By 2030, Collision Repair Revenue Could Potentially Decline by 32%
Advanced driver assistance systems (ADAS) and autonomous vehicles are likely to create a ripple effect in the automotive industry. The total number of vehicles operating on intelligent mobility is expected to increase from 9% of the total vehicles in operation (VIO) in 2017 to 82% in 2030. Increased adoption of ADAS and autonomous vehicles will be due to the higher emphasis on safety and green technology. Adoption of intelligent mobility will happen in stages. Currently, L1 and L2 vehicles make up the intelligent mobility footprint. By 2025, L3 and L4 vehicles will have had achieved a sizeable adoption. A vehicle parc of ADAS and autonomous capabilities (L1 to L4) will change the automotive landscape
There are already macro trends developing as a result of the positive future outlook on technologies such as shared mobility, collision avoidance, connected vehicles, and prognostics maintenance. Furthermore, private ownership is likely to reduce – a major trend that is likely to disrupt multiple connected stakeholders in the automotive ecosystem.

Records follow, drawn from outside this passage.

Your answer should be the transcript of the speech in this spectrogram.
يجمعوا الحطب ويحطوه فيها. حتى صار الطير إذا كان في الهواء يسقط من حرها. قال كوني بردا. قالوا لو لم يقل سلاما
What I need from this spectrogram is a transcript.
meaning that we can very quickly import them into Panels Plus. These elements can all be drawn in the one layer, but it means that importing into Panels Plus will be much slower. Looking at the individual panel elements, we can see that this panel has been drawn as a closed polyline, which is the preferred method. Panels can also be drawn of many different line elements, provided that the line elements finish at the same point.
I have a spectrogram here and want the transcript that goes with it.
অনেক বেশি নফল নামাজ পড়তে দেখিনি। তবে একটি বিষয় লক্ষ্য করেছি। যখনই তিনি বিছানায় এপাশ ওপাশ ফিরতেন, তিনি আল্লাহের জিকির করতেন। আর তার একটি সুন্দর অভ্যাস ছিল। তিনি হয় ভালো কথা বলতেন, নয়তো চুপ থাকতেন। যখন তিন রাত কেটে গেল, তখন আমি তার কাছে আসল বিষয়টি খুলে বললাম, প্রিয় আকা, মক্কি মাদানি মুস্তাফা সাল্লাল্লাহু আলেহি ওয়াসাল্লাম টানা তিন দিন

One of the industries likely to face a major reality check is the aftermarket parts and services industry. With a lot of emphasis being shed upon mitigating crashes, eco-driving, and streamlined performance—aftermarket garages, suppliers, and repair facilities stand to lose a sizeable chunk of their revenue. The growing adoption of ADAS-enabled and autonomous cars may lead to:

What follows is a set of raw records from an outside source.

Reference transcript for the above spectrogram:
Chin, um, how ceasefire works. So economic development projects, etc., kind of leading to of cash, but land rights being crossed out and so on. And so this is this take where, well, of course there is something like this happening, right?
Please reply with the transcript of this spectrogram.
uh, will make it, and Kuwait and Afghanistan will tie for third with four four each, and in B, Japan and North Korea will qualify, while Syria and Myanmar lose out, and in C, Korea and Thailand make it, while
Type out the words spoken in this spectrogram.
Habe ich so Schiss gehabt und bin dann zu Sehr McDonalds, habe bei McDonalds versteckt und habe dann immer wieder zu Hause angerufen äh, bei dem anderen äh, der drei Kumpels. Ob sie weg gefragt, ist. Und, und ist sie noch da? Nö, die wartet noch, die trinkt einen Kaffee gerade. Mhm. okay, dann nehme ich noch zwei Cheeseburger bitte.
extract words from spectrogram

- More stable driving – resulting in lesser part wear and tear
- Insurance incentives to drive these advanced vehicles, thereby boosting uptake
- Shared mobility, leading to slow growth or even a drop in sales
The automotive world is in a flux as to what to expect from the evolving dynamics of the industry. Imminent growth of the intelligent mobility spectrum will ensure the value chain will experience a shock if unbraced for the future.
By 2025, Frost & Sullivan expects all the passenger vehicles sold in North America to be equipped with some form of ADAS or autonomous technology. Currently, the (L1 and L2) or semi-autonomous vehicles make up a small percentage of the vehicle parc. By 2025, even a conservative estimation puts the adoption of L3 to L5 vehicles at 23% while the optimistic adoption estimates 30% for the same sub-group.
The total number of non-ADAS vehicles will significantly fall by 2030. At less than 20% of the total car parc in 2030, the vehicle sub-segment will contribute little to the repair industry.
As mentioned earlier, although the impact of adoption of intelligent mobility will benefit and give rise to multiple industries and contemporary business models, one of the oldest offshoots of the automotive industry—the repair and service industry is likely to be caught facing a significant reduction in footfall at their garages and service centers.
Collision occurrence will reduce as ADAS components and anonymity in vehicles increases. Frost & Sullivan research on the impact of autonomous cars on the collision industry estimates the collision rates to decrease by 14% by 2030 in North America.
Currently, 85% of all collision-related repair and service work is serviced through the Independent Aftermarket (IAM) channel while the remaining goes through the OES channel. This translates to a multibillion dollar revenue stream for the aftermarket, and is expected to change.
Frost & Sullivan has recently published an in-depth research study on this subject, applying multiple adoption rates with respect to the autonomous vehicles sold annually from 2018 to 2030. The study also features collision and repair-addressing scenarios to chalk out 2 detailed forecast streams for the collision repair aftermarket. Research on per-vehicle-expenses-per-collision and related factors estimate the industry will lose close to 32% of its revenue by 2030. Intelligent mobility is likely to impact regular wear parts, such as tires and brake pads, and is likely to record declining replacement rates due to efficient vehicle usage, thereby affecting replacement cycles. Parts that are usually associated with collision replacements, such as headlamps, mirrors, windshields, body panels, and bumpers, are likely to witness decreased demand once intelligent mobility becomes mainstream. Maintenance trends are anticipated to evolve as well, as these vehicles will require less but more advanced maintenance, such as over-the-air (OTA) updates.
For in-depth analysis on these segments or scenario analyses refer to the “Impact of Autonomous Mobility on the North American Automotive Aftermarket, Forecast to 2023” on the Frost & Sullivan Web site or look up study code – (9AB2-00-AB) on the Frost & Sullivan Web site. In addition to the above mentioned segments, the report also focuses on the market trends, impact on OEMs, aftermarket suppliers, key startups, and companies in the field of ADAS and autonomous vehicle technology.